The pandemic has thrown cultural events and institutions into uncertainty, but some arts organizations have been trying to keep up with their regular calendars and offerings—very, very carefully. This week, the Bronx Documentary Center is launching the third edition of its Latin American Foto Festival, an annual event that highlights work from artists across Latin America and the Caribbean. Rather than hold an indoor exhibition, BDC will be taking the photos out to the community and displaying them as large-scale works on banners and in projections throughout the neighborhood.

Portrait of a dancing clown with the typical costume from the gang “Cuadrilla de Juquilita,” Coatepec, Veracruz, Mexico. They use their masks when they prefer not to reveal their identity. Veracruz, Mexico, 2016. © Luján Agusti. Courtesy of BDC.

The show, which opens today, July 23, will run until August 2. Afterward, it’ll move to an online exhibition. This year’s featured photographers span the globe and include artists from Puerto Rico, Colombia, Brazil, Mexico, Venezuela, Chile and Argentina. Many of them have focused on social issues or cultural figures who are often overlooked in society. Luisa Dörr, who is based in Brazil, is showing images that offer a peek into the little-known life of cowgirls on Brazilian rodeos, while the San Juan photographer Adriana Parrilla is exhibiting a variety of photos that examine Afro-Puerto Rican identity and heritage in “Trigueña: Soy Negra.” The photographer Eric Allende chronicles uprisings in Chile, while Luján Agusti has interrogated colonization and history of syncretism in her portraits of Payasos de Coatepec, or clowns from Veracruz.

Other artists include Leo Goldstein, whose images of 1950s Spanish Harlem will be shown on the fence in front of the BDC building, and César Rodríguez, whose black-and-white images of the indigenous community of La Montaña in Guerrero, Mexico, will be shown at the 151st Street community garden. A few projections will bring more images to public view: Adriana Loureiro Fernández, who has explored upheaval in Venezuela, will be projected on BDC’s back patio every night and Jorge Panchoaga’s intimate look at Colombia’s Nasa indigenous communities will be projected on 151st Street and Courtlandt Ave.

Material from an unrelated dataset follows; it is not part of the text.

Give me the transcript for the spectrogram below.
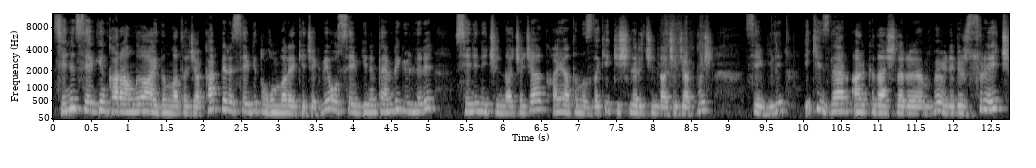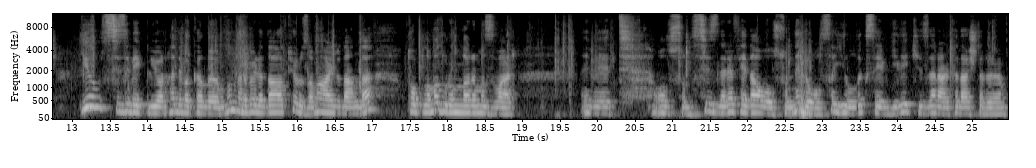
Senin sevgin karanlığı aydınlatacak kalplere sevgi tohumları ekecek ve o sevginin pembe gülleri senin içinde açacak hayatınızdaki kişiler içinde açacakmış. Sevgili ikizler arkadaşlarım böyle bir süreç yıl sizi bekliyor. Hadi bakalım. Bunları böyle dağıtıyoruz ama ayrıdan da toplama durumlarımız var. Evet olsun. Sizlere feda olsun. Ne de olsa yıllık sevgili ikizler arkadaşlarım.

In addition to format changes to address COVID-19, the festival will include photographs that speak to the effect the virus is having across Latin American regions. Covid Latam, an 18-person collective of people working in three Latin American countries, will shine a light on how individuals are dealing with the world health crisis.

Much of the festival can be viewed through a safe, socially distanced walk or viewers can wait until it goes up online. Several virtual workshops, panel discussions, and workshops will coincide with the festival. You can find additional information here.

Xoquito is a twelve year old horse. He’s a family member. Dry Campos shares her life with the horse in the same way others do with a dog or a cat. She has been riding horses since childhood. For her the bond between both is stronger than with humans. © Luisa Dörr. Courtesy of BDC.

“Self portrait with my mother. Together we do the daily exercise of accompanying, guiding and caring for our- selves. We have adopted new forms, routines and rituals to live together and respect each other in this new way of coexisting. Chile has been under strict lockdown for more than 3 months.” Santiago, Chile. © Tamara Merino / Covid Latam. Courtesy of BDC.